Monday, August 6, 2007

Cinematic Excellence

This is a post inspired by the MernitMan over at Living The Rom Com. he really made me miss the old days where women actually had to act and men had to be honorable.

I really need to watch more of those types of movies. I get sick of the silly dramatic conversations that consist of guys calling each other names for 10 minutes at a time.

A laugh or a tear are perhaps the most powerful images. With a furrowed brow or the raising and lowering of a head coming in a close second.

More emotion can be packed into that than C4 in a trashcan.

I also long for better scene transitions that allow for a seamless look at different parts of a story.

I just wrote something that utilizes wardrobe and hair styles to show change rather than speeches about how a character changes.

I did add some more conflict to it to appease the reviewer gods, but I think I did an excellent job with imagery and sub-plots.
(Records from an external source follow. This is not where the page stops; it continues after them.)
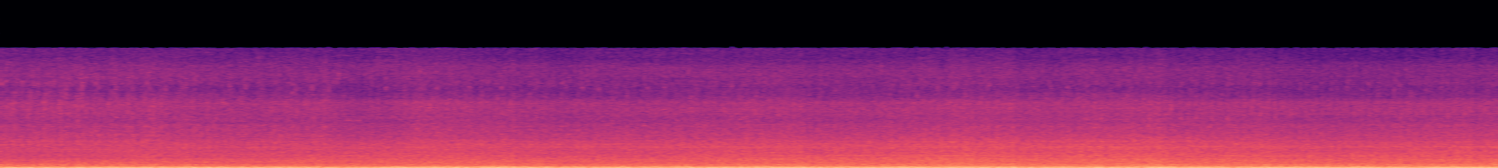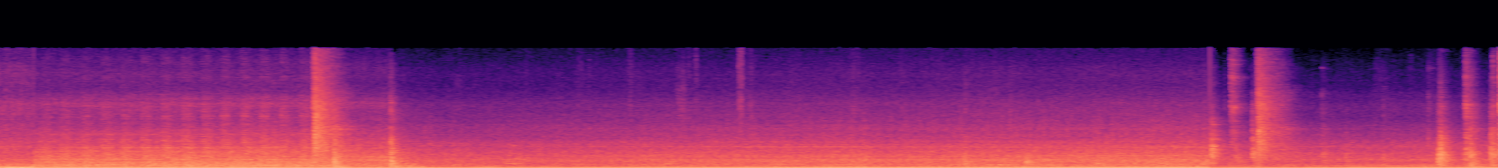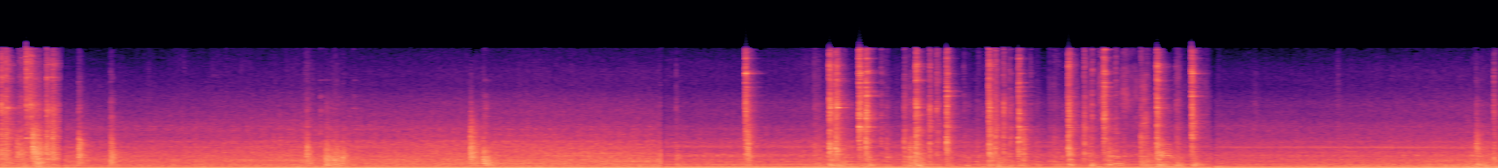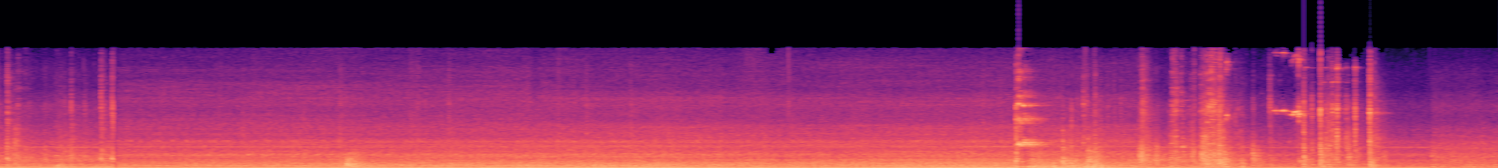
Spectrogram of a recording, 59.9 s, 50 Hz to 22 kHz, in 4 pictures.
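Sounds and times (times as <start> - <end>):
truck engine droning: 0.0 - 59.9
metal clanks and knocks: 27.1 - 31.2, 37.4 - 42.2, 55.1 - 59.0.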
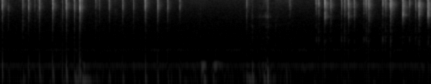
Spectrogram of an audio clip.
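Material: Metal.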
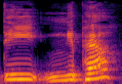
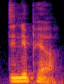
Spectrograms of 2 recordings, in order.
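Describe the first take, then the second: First: The D is sounded fully, almost separately. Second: The D is sounded lightly, blended in. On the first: "Is it D Nipper?" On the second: "not pronouncing the D as much? Dnipro, like that"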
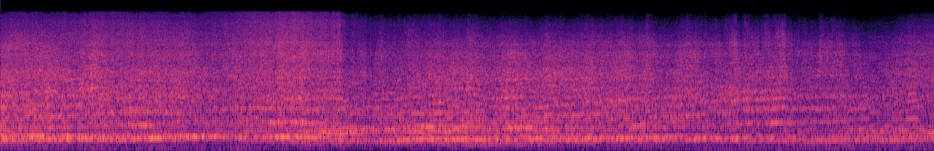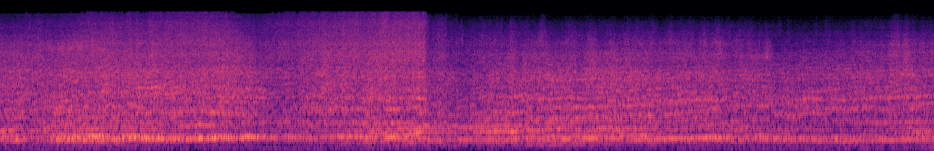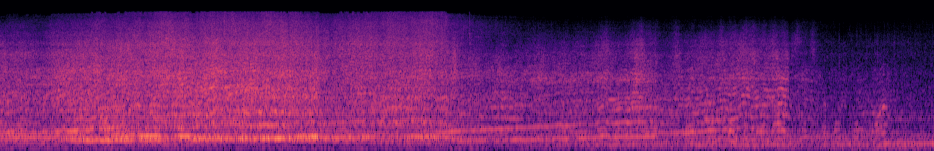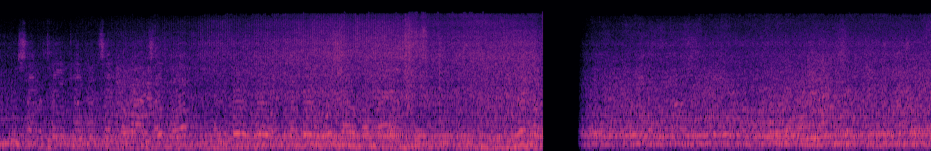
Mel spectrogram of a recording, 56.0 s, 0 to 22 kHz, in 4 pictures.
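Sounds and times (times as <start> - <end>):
race car engines droning: 0.0 - 56.0.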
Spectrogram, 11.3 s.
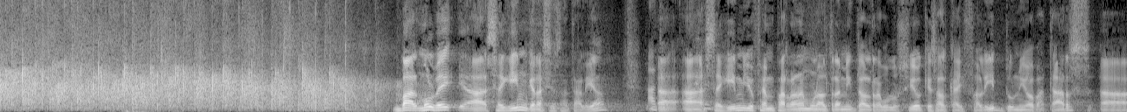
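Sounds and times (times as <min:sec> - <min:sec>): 
audience applause: 0:00.0 - 0:04.3
speech: 0:04.0 - 0:11.2.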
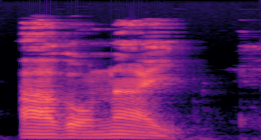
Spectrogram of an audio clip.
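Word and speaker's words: אֲדֹנָי: baja no jefa jefa pero no leo esto de aquí sale pues la palabra Jehová no traducida en el español debo simplemente leer a Adonai no no tiene mucho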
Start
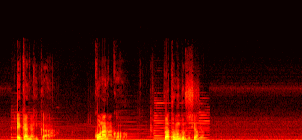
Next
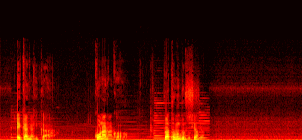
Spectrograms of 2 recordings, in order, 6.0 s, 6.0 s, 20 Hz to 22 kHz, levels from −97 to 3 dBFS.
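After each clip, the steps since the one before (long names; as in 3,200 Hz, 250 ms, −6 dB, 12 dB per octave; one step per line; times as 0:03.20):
parametric band 2,600 Hz −3 dB 2.8 octaves
upward compression, threshold −43 dBFS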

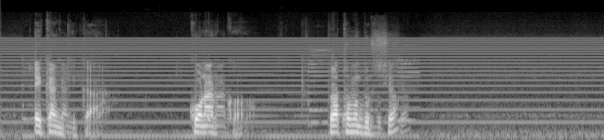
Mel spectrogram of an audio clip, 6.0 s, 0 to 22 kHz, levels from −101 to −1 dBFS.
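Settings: octave-band graphic EQ 500/1,000/4,000 Hz +5/+4/+10 dB
hum with harmonics 400 Hz, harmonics 20, −44 dBFS −2 dB per octave
level +5.5 dB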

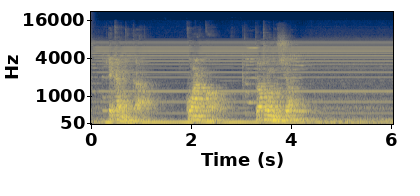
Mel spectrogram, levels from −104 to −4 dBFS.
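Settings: brickwall limiter −10 dBFS, peak gain reduction 8.5 dB
convolution reverb RT60 1.1 s, pre-delay 3 ms, DRR −5 dB
level −3.5 dB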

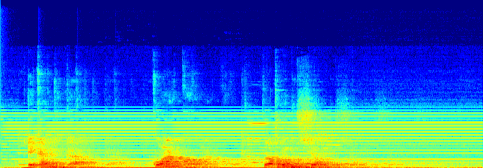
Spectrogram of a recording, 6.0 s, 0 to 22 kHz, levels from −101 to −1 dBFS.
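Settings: repeating echo 479 ms, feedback 47%, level −12 dB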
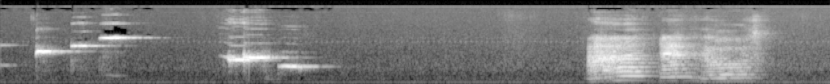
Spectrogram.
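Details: Rudi, a pet grey parrot that talks and sings phrases such as "Grüß Gott" and "Servus", gives two bursts of clear stepped whistles, then a harsh, speech-like voice in three quick syllables, indoors.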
Most sub-plots tend to be some back story connection between the protag and antag but I think that's a cop-out. Who cares if they killed each other's dog.

What about the buddy and the love interest? Do they interact? Give them a few scenes - hey hey can talk about the protag. Most movies rely too much on "conflict" and not enough on the human condition; the differences between five friends, the similarities between people we love and the people we hate, how psychological trauma(death of a loved one) is more powerful than external forces(death threats), etc.

I found in this movie that the use of dreams work really well to abstract a person's reaction to action. My most fervent desire is to make people stop and think, "What just happened?" They'll think about it until they figure it out or ask someone to see it and tell them what they thought.

I have never produced a movie myself but have you ever found yourself knowing what the next line would be? A strange feeling that. Does it mean the movie is bad or good or perhaps that you have found your calling?

Who knows, but I love to play games with images. I'm working on a comedy where I figured a way to introduce all of the main characters in the same scene, but they don't see it. I'm really happy with it.

I know that "fluff pays" but substance lasts.

Another thing I try to do when writing is finding parallel characters and arcs. In my favorite unproduced script, I parallel three different guys and how each of them influences a different reaction by the protag. I also use a parallel between two secret societies on different sides of the protag, though it also looks at how all men, in one way or another, want to possess women.

I don't use a lot of "conflict amongst friends" as a way to add drama - what the hell are the antags for?

In South of La Brea (my baby) I actually managed 4 antags through sub-plots at different times. I guess the first thing is like they say "write what you know."


But back to Mernit's post, I know what he means about the armchair reviewers who just want to see explosions and friends arguing for half the movie and making up for the other half.

As a screenwriter, I find it difficult to critique other writers, especially those that are selling movies, but I will critique a movie after I see it. not to say how good or bad it was but whether or not it had memorable images or dialog.

One from SOLB that I love is after a long day the protag sits in the car, exhales and looks to the sky, hands on the steering wheel. To me it evokes worry and strength.

Anyway, here's to cinematic excellence in all its forms and to Antonioni and Bergman, pioneers both.

2 comments:

mernitman said...

"Fluff pays but substance lasts." Now there's an aptly phrased axiom to remember.

Glad the post rang a bell with you. Write on...

Christian M. Howell said...

And thanks for the post. And the comment. It's good to see that I'm not alone.

As an exchange from Must Love Dogs said:

"Aaah, a philosopher and a poet, it is we who suffer most."

the reply:

"Except for perhaps the victims of violent crime."

I guess I have a Man Crush on Christopher Plummer. I would love to write dialog for him.

I wish I could say I was in this for the money, but I'm not. Of course I won't turn it down but I'd like to write something that affects different people in different ways.

After all a laugh is not always a laugh. Neither is a tear always a tear.